Concrete has a pretty impressive compressive strength, but where it lacks is its ultimate tensile strength. In other words, it can’t bend or stretch. If the soil beneath a concrete slab settles, creating a void, the slab can’t flex downward to follow the contour of the recess, and it will likely crack and sink. In the same way, soil that pushes in on a foundation wall can cause the wall to crack because concrete can’t flex.

Concrete absorbs and releases moisture.

Though you might see many basements in Park Ridge homes that are made from concrete, concrete is not waterproof. On the contrary, concrete absorbs and releases water like a sponge.

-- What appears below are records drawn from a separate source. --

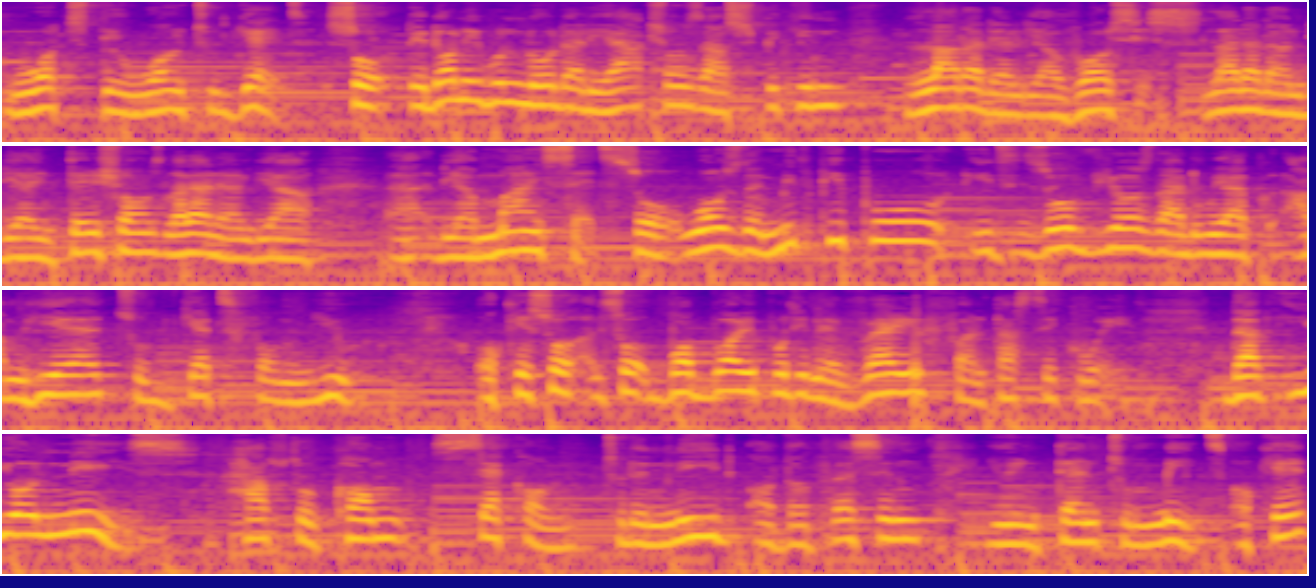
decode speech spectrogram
what they want to get. So they don't even know that the actions are speaking louder than their voices, louder than their intentions, louder than their uh, their mindset. So once they meet people, it is obvious that we are. I'm here to get from you. Okay, so so Bob Boy put in a very fantastic way that your needs have to come second to the need of the person you intend to meet. Okay,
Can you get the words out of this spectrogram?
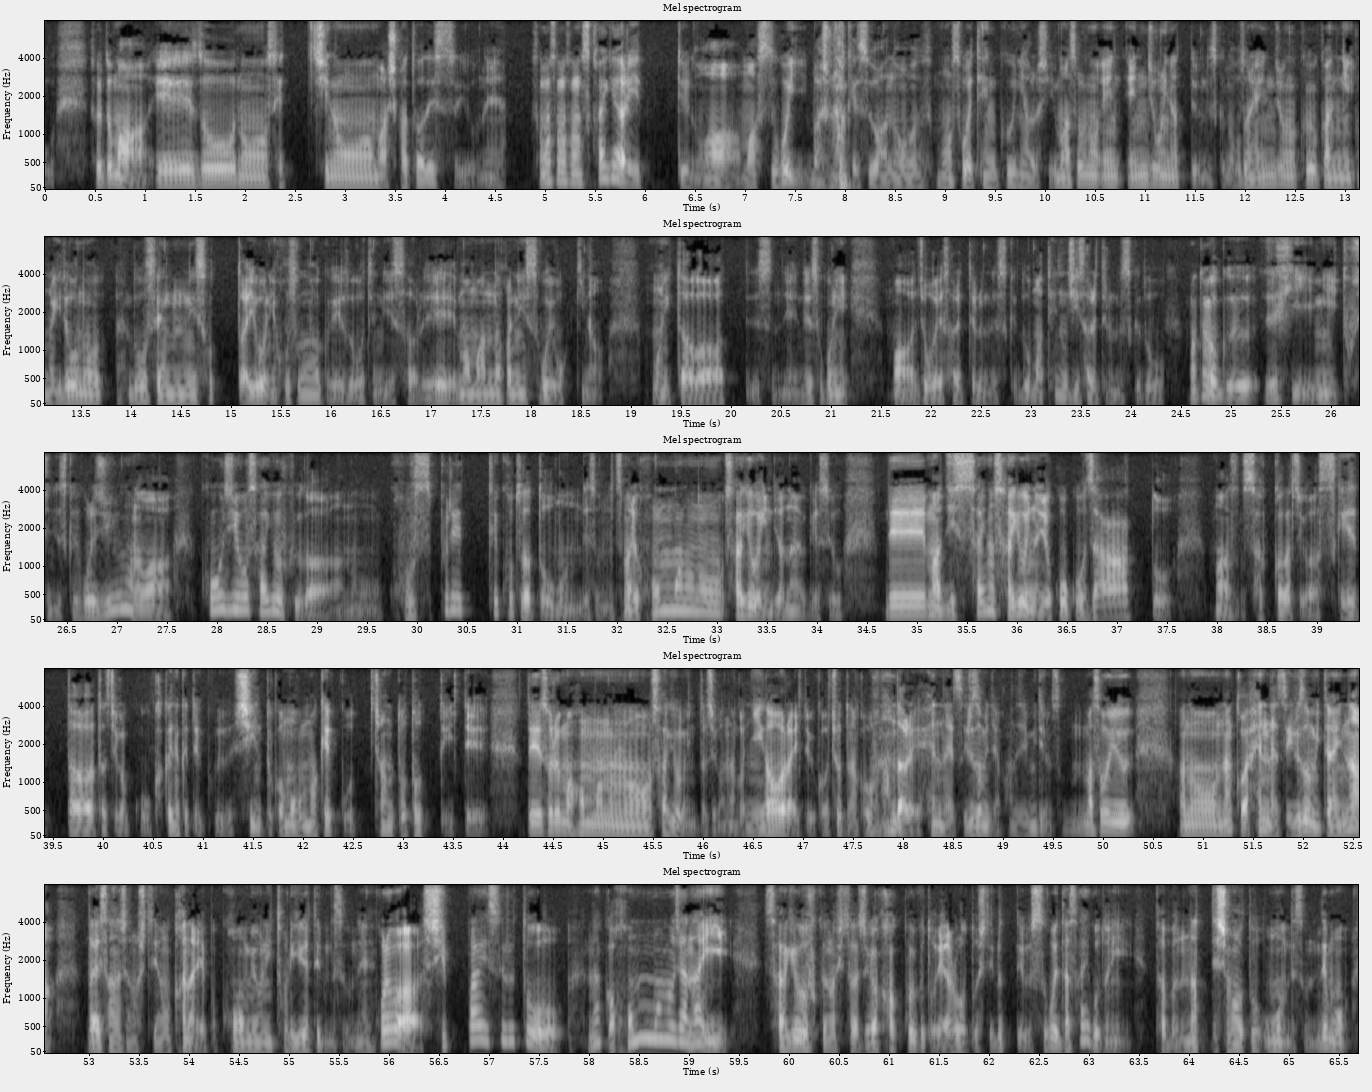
それとまあ、映像の設置の、まあ、仕方ですよね。そもそもそのスカイギャラリーっっていうのは、まあ、すごい場所なわけですよ。あの、ものすごい天空にあるし、まあ、それの円状になってるんですけど、その円状の空間に、この移動の動線に沿ったように細長く映像が展示され、まあ、真ん中にすごい大きなモニターがあってですね、で、そこに、まあ、上映されてるんですけど、まあ、展示されてるんですけど、まあ、とにかく、是非見に行ってほしいんですけど、これ重要なのは、工事用作業服が、あの、コスプレってことだと思うんですよね。つまり本物の作業員ではないわけですよ。で、まあ実際の作業員の横をこうザーッと、まあ作家たちが、スケーターたちがこう駆け抜けていくシーンとかも、まあ結構ちゃんと撮っていて、で、それまあ本物の作業員たちがなんか苦笑いというか、ちょっとなんか、お、なんだあれ変なやついるぞみたいな感じで見てるんですよ。まあそういう、あの、なんか変なやついるぞみたいな第三者の視点をかなりやっぱ巧妙に取り入れてるんですよね。これは失敗すると、なんか本物じゃない、作業服の人たちがかっこいいことをやろうとしてるっていうすごいダサいことに多分なってしまうと思うんですよね。でも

Some of the moisture from the soil outside a concrete foundation is likely to make its way inside the foundation, either leaking in through cracks or simply making the basement or crawl space damp and humid. Sealing (or sealcoating) can help make any concrete surface watertight, preventing water or moisture from seeping into the surface and causing the concrete to develop more cracks.

Concrete crack repair isn’t permanent unless underlying causes are addressed.

You can fill and seal cracks in your concrete foundation with modern epoxies and patching mortar compounds. However, if the underlying cause of cracks is not addressed, even your best attempt at repairing your concrete cracks will eventually fail. This is where it is best to hire a concrete contractor in Park Ridge to inspect your concrete foundation and correct any problem areas to ensure a permanent repair.

Need Concrete Foundation Pouring Services in Park Ridge, Illinois?

Are you looking for a professional concrete contractor to pour concrete foundations on your property in Park Ridge, Illinois? If so, then Via Galante Cement Contractors is the company to call. With over three decades of experience in the concrete industry, we have proven our ability to deliver the highest quality of concrete foundation installation and crack repair services throughout the Chicagoland area.

Contact us at (773) 589-9893, or email us at viagal[email protected] to speak with one of our representatives today!